Dettifoss is situated on the Jökulsá á Fjöllum river, which flows from the Vatnajökull glacier and collects water from a large area in Northeast Iceland. The fall is 100 metres wide and have a drop of 45 metres down to the Jökulsárgljúfur canyon.

Since it’s partly buried in the canyon, Dettifoss is overlooked by cliffs on both sides. From the west, the full face of the waterfall can be seen, and a short walk places you on top of the lava dam and fault line, that are responsible for the waterfall’s location. The river water is almost always dark with sediment, in contrast with the white rapids and spray. During floods the river and the falls are often virtually black with sediment and debris.

The mighty Dettifoss is accompanied by two other substantial waterfalls. Selfoss is a few kilometers south and Hafragilsfoss is a few kilometers north. It is possible to reach the waterfalls from both sides of the glacial river Jokulsa, but one has to be careful when traversing the rugged terrain on foot. On the west bank there are no facilities and the view on the waterfall is somewhat hindered by the waterfall's spray. On the east bank there is an information panel maintained by the staff of Vatnajökull National Park (Vatnajökulsþjóðgarður) and a maintained track to the best viewpoints.

Dettifoss appeared in the opening scenes of the 2012 science-fiction film Prometheus.
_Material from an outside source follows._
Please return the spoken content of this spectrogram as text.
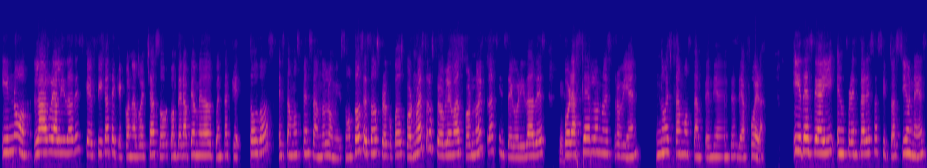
Y no, la realidad es que fíjate que con el rechazo, con terapia me he dado cuenta que todos estamos pensando lo mismo, todos estamos preocupados por nuestros problemas, por nuestras inseguridades, por hacerlo nuestro bien, no estamos tan pendientes de afuera. Y desde ahí enfrentar esas situaciones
Since then, some people have been calling it “the Prometheus Waterfall”.


Reed Flute Cave, China

The Reed Flute Cave is a natural cave carved out of the karst limestone mountains over millions of years, and has been one of Guilin’s most famous attractions for over 1200 years. The cave got its name from the verdant reeds growing outside, which can be made into melodious flutes. Inside this water-eroded cave is a spectacular world of various stalactites, stalagmites, stone pillars and rock formations created by carbonate deposition and illuminated by multi-colored lighting to create a surreal experience.

240-meter-long cave is lined with interesting rock shapes and formations resembling all kinds of strange things. Many of the formations have taken on recognizable shapes of mythological creatures, or natural images. There are formations that look like vegetables and one even looks like the Statue of Liberty.

Inside, there are more than 70 inscriptions written in ink, which can be dated back as far as 792 AD in the Tang Dynasty. They are travelogues and poems writing by Tang Dynasty literati who visited the cave. These aged inscriptions tell us that it has been an attraction in Guilin since ancient times. The cave was almost forgotten for a thousand years, before it was rediscovered in the 1940s by a group of refugees fleeing the Japanese troops. The Reed Flute Cave is now marked on almost all travel itineraries.